From the line containing "Please send back" down to the last line of the material, output each line exactly as it appears, excluding pictures.

•••

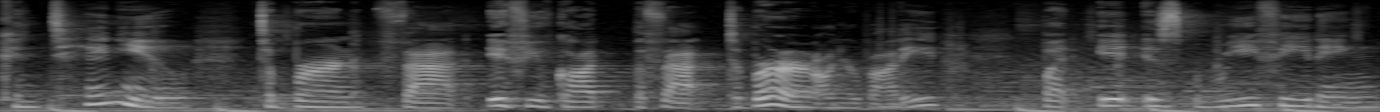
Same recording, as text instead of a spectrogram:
continue to burn fat if you've got the fat to burn on your body, but it is refeeding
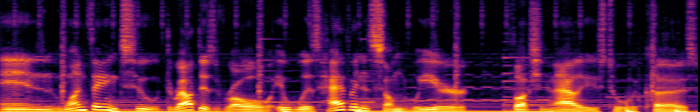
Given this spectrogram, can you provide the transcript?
and one thing too, throughout this roll, it was having some weird functionalities to it. Cause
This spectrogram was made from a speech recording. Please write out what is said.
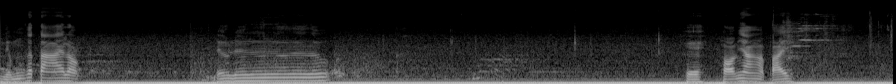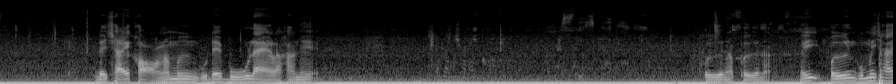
เดี๋ยวมึงก็ตายหรอกเร็วเร็วเร็วเร็วเร็วเร็วโอ เค พร้อมยังอะไป ได้ใช้ของแล้วมึงกูได้บู๊แรงแล้วคราวนี้ ปืนอะ ปืนอะ เฮ้ย ปืนกูไม่ใช้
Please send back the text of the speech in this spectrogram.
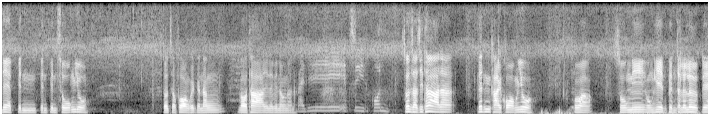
แดดเป็นเป็นเป็นโซงอยู่ส่วนสะฟองเพื่อนก็นั่งรอท่าอยู่เลยพี่น้องนั่นน่ะ ไปดีเอฟซีทุกคนส่วนสาสิท่านะเพิ่นขายของอยู่ เพราะว่าทรงนี้องค์เฮดเป็นทะเลเลิกเด้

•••

TASK RESPONSE
Please send back the text of the speech in this spectrogram.
แดดเป็นเป็นเป็นโซงอยู่ส่วนสะฟองเพื่อนก็นั่งรอท่าอยู่เลยพี่น้องนั่นน่ะ ไปดีเอฟซีทุกคนส่วนสาสิท่านะเพิ่นขายของอยู่ เพราะว่าทรงนี้องค์เฮดเป็นทะเลเลิกเด้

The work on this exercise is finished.